The first principle of Catholic Social Teaching is the Dignity of the Human Person. This principle extends beyond the extremely tired topic of abortion and encompasses quality of life. The dignity of the human person guarantees each human in the world a certain quality of life that is considered adequate and fulfilling. Providing any other medication that treats disorders and diseases is lauded in this vein.
So why, then, am I judged? Why am I counting the days until I can go to a doctor who will not chastise me for my medication without knowing the reason it was prescribed? Why am I alienated daily from a campus that claims to be so intimately tied with Catholic Social Teaching?
In addition to the treatment of endometriosis that birth control pills provide, condoms are widely distributed throughout countries deeply affected by AIDS and other STIs to help prevent their continual spread. Regardless of the reasons a person has chosen to have sex and regardless of if that person is married, the health benefits of these methods of contraception are factual and indisputable.
This is why it thoroughly disgusted me to see people continue to support Rick Santorum after his comment that contraception “is not okay” and is “a license to do things in a sexual realm that is counter to how things are supposed to be.” This view reflects an incredibly savage view of humanity. If the box of condoms for sale in CVS right next to the tampons changes your moral standpoint on sex, then you may not have thought it through very thoroughly in the first place.
Making contraception available to all persons (a provision of Obamacare) is not a mandate that all persons use contraception. If you want to wait until marriage to have sex and then choose to not use contraception, please go right ahead. No problem with me, or Obamacare. If you want to have sex before marriage and use contraception, go right ahead. If you are among the many like me who need contraception to maintain a basic quality of life, by all means, head to the pharmacy.
However, your decision to use or not use contraception does not give you the right to tell others that they too should or should not, especially in the common case that you very likely do not understand the full depth of their decision. I am not sure the exact moment in our society when intimate partner decisions became public, but the complexity and intensely personal nature of these decisions undeniably disqualifies them from broad, misdirected legislation. When Paul Ryan chose to side with Santorum on his pro-life and anti-contraception platform, his camp should have immediately lost the votes of those who prefer to make their own health decisions, rather than have someone else make them without knowing your personal circumstances.

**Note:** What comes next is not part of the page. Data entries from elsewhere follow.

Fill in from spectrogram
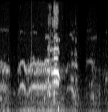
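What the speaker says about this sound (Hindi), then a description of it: "ये मुर्गे चेक कर ले" Roosters and hens at a Sunday bird market in Rawalpindi, with one close bird giving a short crow-like call and clucks in a brief burst, fairly quiet.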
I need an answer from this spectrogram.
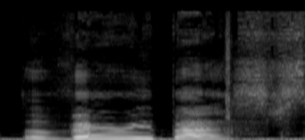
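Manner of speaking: Daddy Bear beaming at his cub; smiling. Acted. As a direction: savour the praise with a smile. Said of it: "smiled Daddy Bear".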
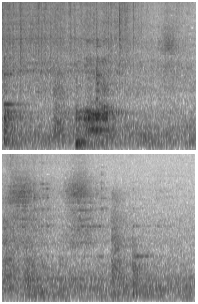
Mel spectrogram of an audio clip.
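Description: Tofu pieces sizzling in hot oil in a wok, with a spatula scraping and stirring them. The sizzle slowly dies away.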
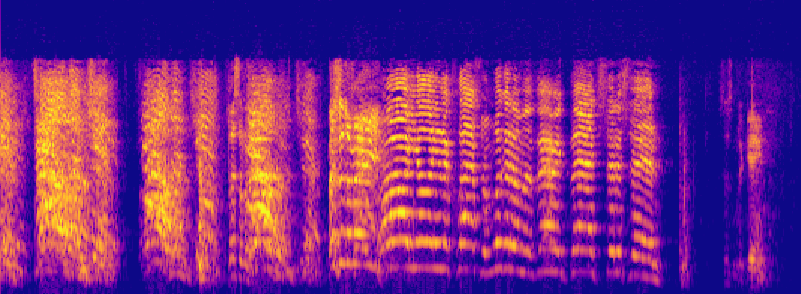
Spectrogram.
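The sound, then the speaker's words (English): The neighbor's children screaming and yelling loudly outside, several overlapping voices in long, high-pitched shrieks and wavering cries, continuing for about nine seconds before trailing off into a few short shouts. “I stop for a second because I can hear the neighbor's kids, and I guess because they know we're doing Star Trek, they're just outside screaming, grup, grup, grup, grup, grup.”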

This Sunday at Mass, I urge you to look around. Chances are, your glance will rest upon at least one person who is taking birth control pills, at least one who has used a condom and at least one who does not believe in the use of either. Each of these people is standing there, in communion with you and Jesus Christ, receiving the Eucharist as you are, participating as one of God’s children and a member of the human family that works for the good of all. Regardless of where you fall in these groups, try to remember that their choices are not one-dimensional. Their choices may have vastly improved their quality of life, so much so as to have allowed them to attend this University and be standing in this mass at the same time as you.

Mary Kakenmaster is a senior. She can be reached at

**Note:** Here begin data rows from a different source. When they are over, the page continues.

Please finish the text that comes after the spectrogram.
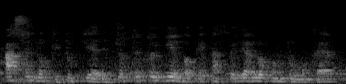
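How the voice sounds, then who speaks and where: A pastor, his fairly high voice telling a testimony as a dramatic story and acting out each line of dialogue. He sounds far from the mic, in a church room with heavy echo and steady background noise. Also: brisk. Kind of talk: testimony sermon. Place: church hall. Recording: very echoey, distant, noisy church room.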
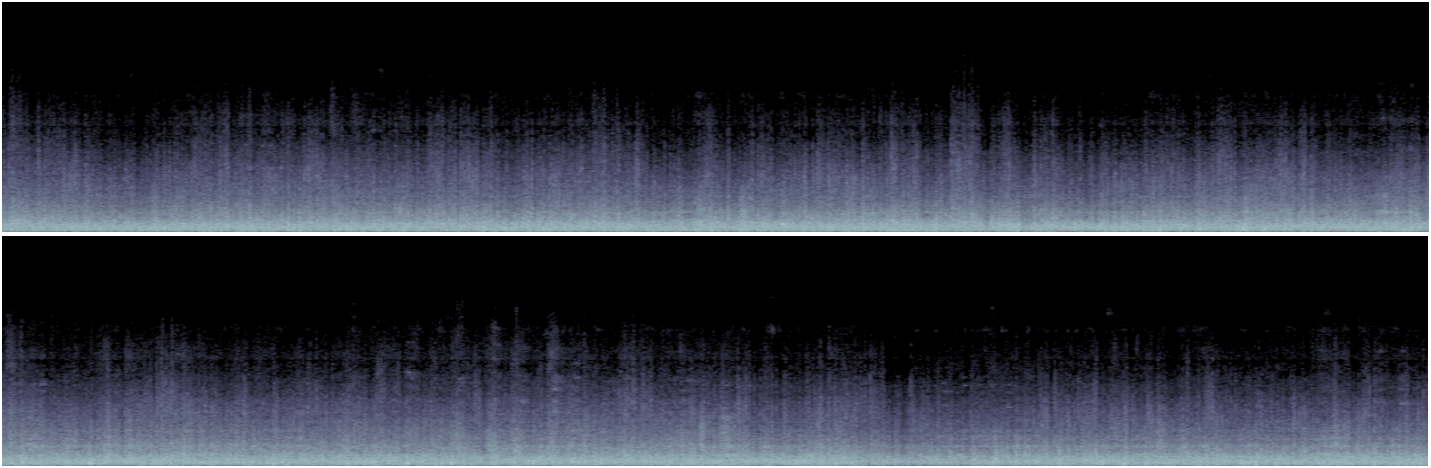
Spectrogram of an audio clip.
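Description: An express passenger train's wheels and coaches running at speed through a rail tunnel: a steady rumble of wheels on rail that holds level throughout.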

The views expressed in this column are those of the author and not necessarily those of The Observer.